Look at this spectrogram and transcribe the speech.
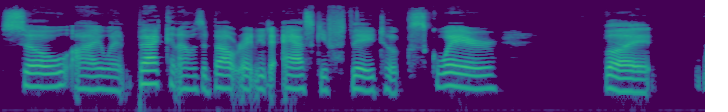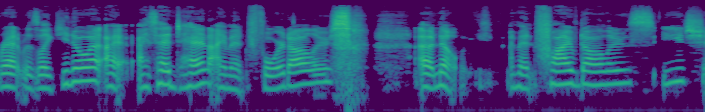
So I went back and I was about ready to ask if they took Square, but Rhett was like, you know what? I, I said 10, I meant $4. uh, no, I meant $5 each.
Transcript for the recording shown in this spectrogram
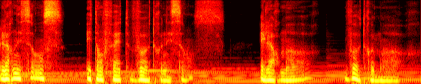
leur naissance est en fait votre naissance et leur mort votre mort.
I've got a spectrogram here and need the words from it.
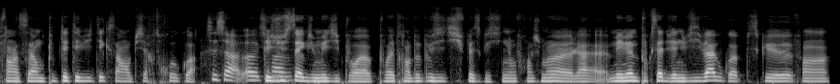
enfin ça, on peut peut-être éviter que ça empire trop, quoi. C'est ça. euh, C'est juste ça que je me dis pour euh, pour être un peu positif, parce que sinon, franchement, euh, là, mais même pour que ça devienne vivable, quoi, parce que, enfin.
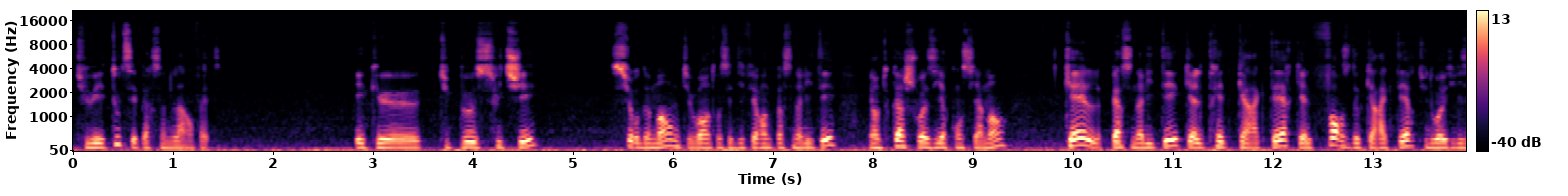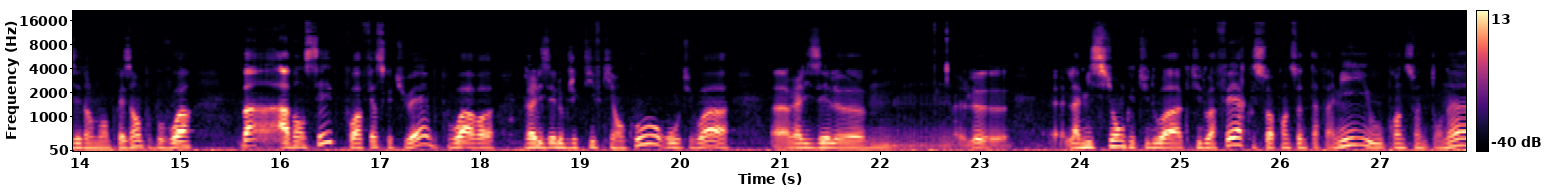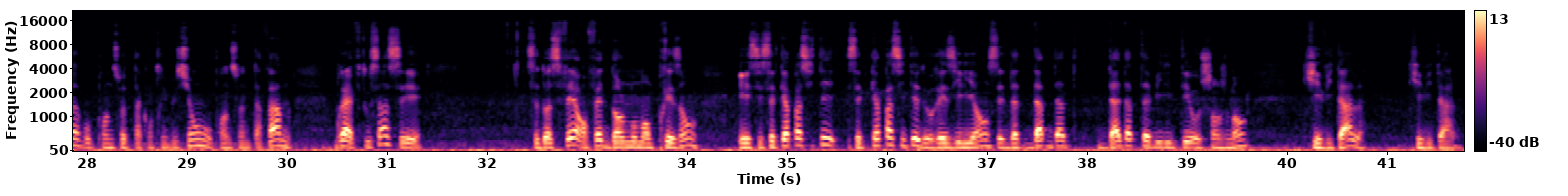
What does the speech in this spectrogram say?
tu es toutes ces personnes-là en fait. Et que tu peux switcher sur demande, tu vois, entre ces différentes personnalités, et en tout cas choisir consciemment quelle personnalité, quel trait de caractère, quelle force de caractère tu dois utiliser dans le moment présent pour pouvoir ben, avancer, pour pouvoir faire ce que tu aimes, pour pouvoir euh, réaliser l'objectif qui est en cours, ou tu vois, euh, réaliser le, le, la mission que tu, dois, que tu dois faire, que ce soit prendre soin de ta famille, ou prendre soin de ton œuvre, ou prendre soin de ta contribution, ou prendre soin de ta femme. Bref, tout ça, c'est ça doit se faire en fait dans le moment présent et c'est cette capacité, cette capacité de résilience et d'adaptabilité au changement qui est vitale. Qui est vitale.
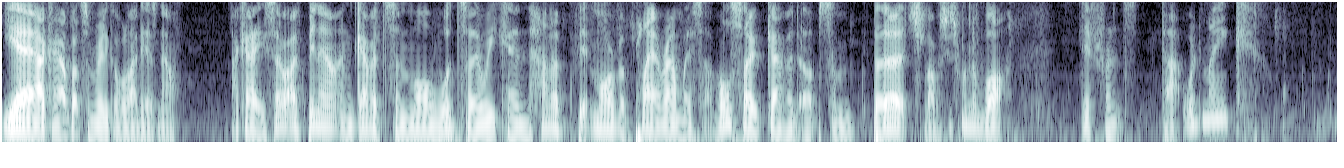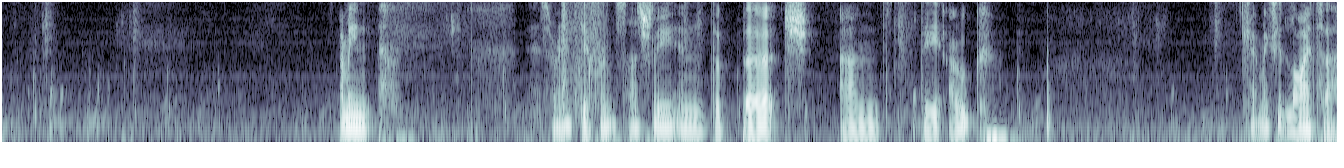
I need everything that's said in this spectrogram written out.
Yeah, okay, I've got some really cool ideas now. Okay, so I've been out and gathered some more wood so we can have a bit more of a play around with. So I've also gathered up some birch logs. Just wonder what difference that would make. I mean, is there any difference actually in the birch and the oak? Okay, it makes it lighter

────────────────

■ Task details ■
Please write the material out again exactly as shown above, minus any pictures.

■ Result of the exercise ■
Look at this spectrogram and transcribe the speech.
So I went back and I was about ready to ask if they took Square, but Rhett was like, you know what? I, I said 10, I meant $4. uh, no, I meant $5 each.
Transcript for the recording shown in this spectrogram
leur naissance est en fait votre naissance et leur mort votre mort.
I've got a spectrogram here and need the words from it.
enfin ça, on peut peut-être éviter que ça empire trop, quoi. C'est ça. euh, C'est juste ça que je me dis pour euh, pour être un peu positif, parce que sinon, franchement, euh, là, mais même pour que ça devienne vivable, quoi, parce que, enfin.
What does the speech in this spectrogram say?
tu es toutes ces personnes-là en fait. Et que tu peux switcher sur demande, tu vois, entre ces différentes personnalités, et en tout cas choisir consciemment quelle personnalité, quel trait de caractère, quelle force de caractère tu dois utiliser dans le moment présent pour pouvoir ben, avancer, pour pouvoir faire ce que tu aimes, pour pouvoir euh, réaliser l'objectif qui est en cours, ou tu vois, euh, réaliser le, le, la mission que tu, dois, que tu dois faire, que ce soit prendre soin de ta famille, ou prendre soin de ton œuvre, ou prendre soin de ta contribution, ou prendre soin de ta femme. Bref, tout ça, c'est ça doit se faire en fait dans le moment présent et c'est cette capacité, cette capacité de résilience et d'adaptabilité au changement qui est vitale. Qui est vitale.
I need everything that's said in this spectrogram written out.
Yeah, okay, I've got some really cool ideas now. Okay, so I've been out and gathered some more wood so we can have a bit more of a play around with. So I've also gathered up some birch logs. Just wonder what difference that would make. I mean, is there any difference actually in the birch and the oak? Okay, it makes it lighter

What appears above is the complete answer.